%%

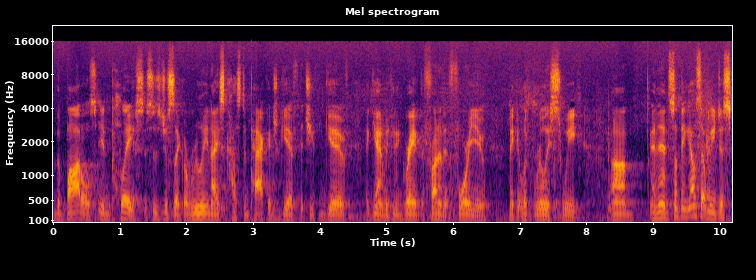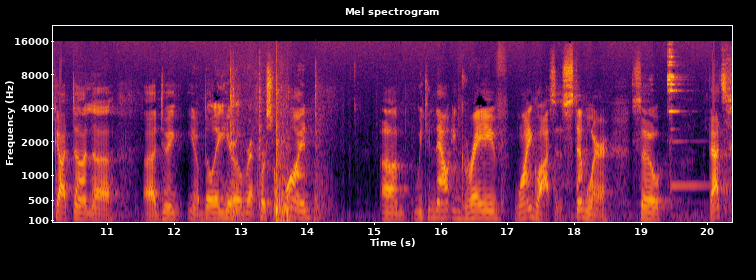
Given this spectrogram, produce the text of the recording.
the bottles in place. This is just like a really nice custom package gift that you can give. Again, we can engrave the front of it for you, make it look really sweet. Um, and then something else that we just got done uh, uh, doing, you know, building here over at Personal Wine, um, we can now engrave wine glasses, stemware. So that's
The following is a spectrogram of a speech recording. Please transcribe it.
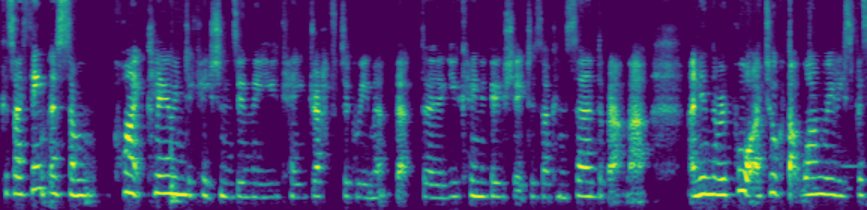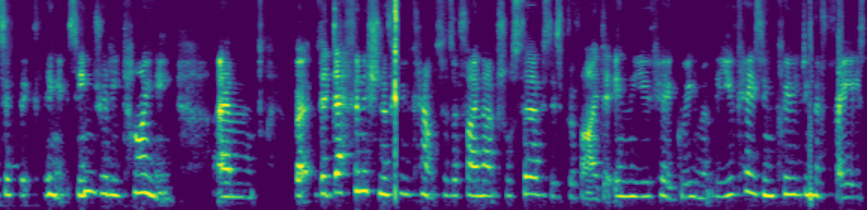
because I think there's some quite clear indications in the UK draft agreement that the UK negotiators are concerned about that. And in the report, I talk about one really specific thing. It seems really tiny. Um, but the definition of who counts as a financial services provider in the UK agreement, the UK is including the phrase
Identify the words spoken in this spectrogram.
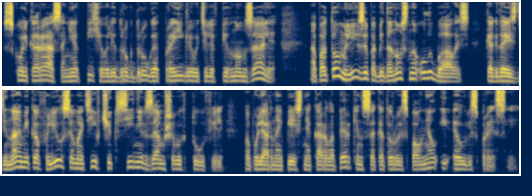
Сколько раз они отпихивали друг друга от проигрывателя в пивном зале — а потом Лиза победоносно улыбалась, когда из динамиков лился мотивчик синих замшевых туфель, популярная песня Карла Перкинса, которую исполнял и Элвис Пресли.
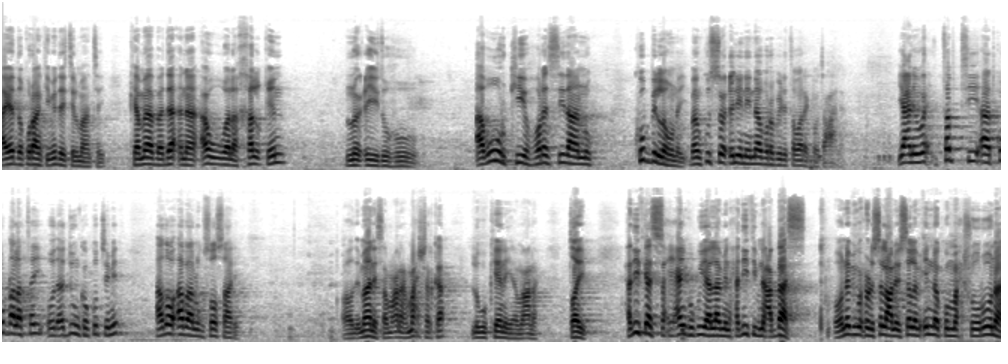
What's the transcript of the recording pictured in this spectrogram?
aayadda qur'aankii miday tilmaantay kamaa bada'naa awala khalqin nuciiduhu. Abuurkii hore sidaanu ku bilownay baan ku soo celinaynaa buu rabbi yidhi tabaaraka wa tacaala yacni tabtii aad ku dhalatay ood adduunka ku timid adoo abaa lagu soo saari. Ood imaanaysaa macnaha maxsharka lagu keenaya macnaha. Ayb xadiidkaasi saxiixaynku ku yaallaa min xadiidi ibni cabbaas oo nebigu wuxu uhi sl ly waslam inakum maxshuuruuna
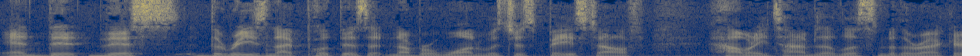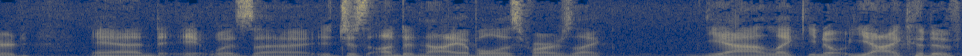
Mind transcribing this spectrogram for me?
and th- this the reason I put this at number one was just based off how many times I listened to the record, and it was uh, just undeniable as far as like yeah, like you know, yeah, I could have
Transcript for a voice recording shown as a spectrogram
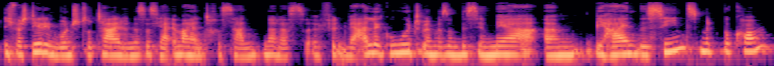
ich verstehe den Wunsch total, denn es ist ja immer interessant. Ne? Das äh, finden wir alle gut, wenn wir so ein bisschen mehr ähm, behind the scenes mitbekommen.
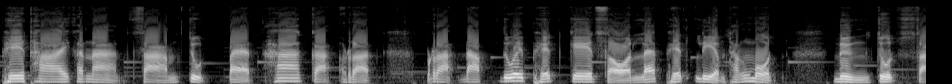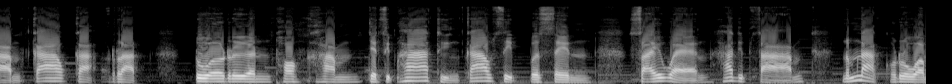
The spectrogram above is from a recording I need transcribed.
เพทายขนาด 3.85 กะรัตประดับด้วยเพชรเกสรและเพชรเหลี่ยมทั้งหมด 1.39 กะรัตตัวเรือนทองคำ 75-90%ไซส์แหวน 53 น้ำหนักรวม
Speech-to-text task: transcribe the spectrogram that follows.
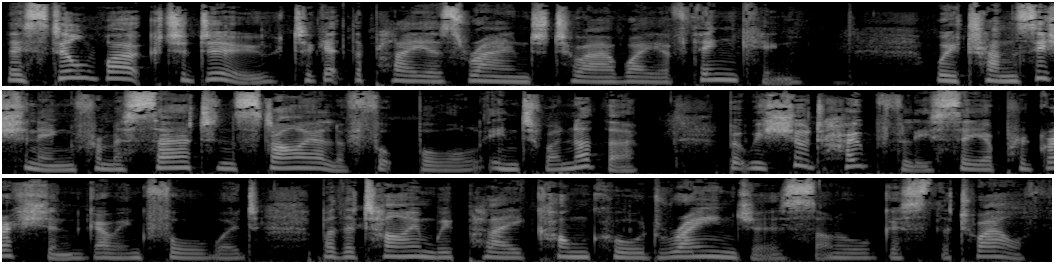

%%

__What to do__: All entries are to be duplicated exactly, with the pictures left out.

__Exercise answer__:
Given this spectrogram, produce the text of the recording.
the bottles in place. This is just like a really nice custom package gift that you can give. Again, we can engrave the front of it for you, make it look really sweet. Um, and then something else that we just got done uh, uh, doing, you know, building here over at Personal Wine, um, we can now engrave wine glasses, stemware. So that's
The following is a spectrogram of a speech recording. Please transcribe it.
because I think there's some quite clear indications in the UK draft agreement that the UK negotiators are concerned about that. And in the report, I talk about one really specific thing. It seems really tiny. Um, but the definition of who counts as a financial services provider in the UK agreement, the UK is including the phrase
Identify the words spoken in this spectrogram.
Сколько раз они отпихивали друг друга от проигрывателя в пивном зале — а потом Лиза победоносно улыбалась, когда из динамиков лился мотивчик синих замшевых туфель, популярная песня Карла Перкинса, которую исполнял и Элвис Пресли.
What's the transcript of the recording pictured in this spectrogram?
aayadda qur'aankii miday tilmaantay kamaa bada'naa awala khalqin nuciiduhu. Abuurkii hore sidaanu ku bilownay baan ku soo celinaynaa buu rabbi yidhi tabaaraka wa tacaala yacni tabtii aad ku dhalatay ood adduunka ku timid adoo abaa lagu soo saari. Ood imaanaysaa macnaha maxsharka lagu keenaya macnaha. Ayb xadiidkaasi saxiixaynku ku yaallaa min xadiidi ibni cabbaas oo nebigu wuxu uhi sl ly waslam inakum maxshuuruuna
Mind transcribing this spectrogram for me?
and th- this the reason I put this at number one was just based off how many times I listened to the record, and it was uh, just undeniable as far as like yeah, like you know, yeah, I could have
Transcript for a voice recording shown as a spectrogram
ich verstehe den Wunsch total, denn es ist ja immer interessant. Ne? Das äh, finden wir alle gut, wenn wir so ein bisschen mehr ähm, behind the scenes mitbekommen.
The spectrogram above is from a recording I need transcribed.
เพทายขนาด 3.85 กะรัตประดับด้วยเพชรเกสรและเพชรเหลี่ยมทั้งหมด 1.39 กะรัตตัวเรือนทองคำ 75-90%ไซส์แหวน 53 น้ำหนักรวม
Speech-to-text task: transcribe the spectrogram that follows.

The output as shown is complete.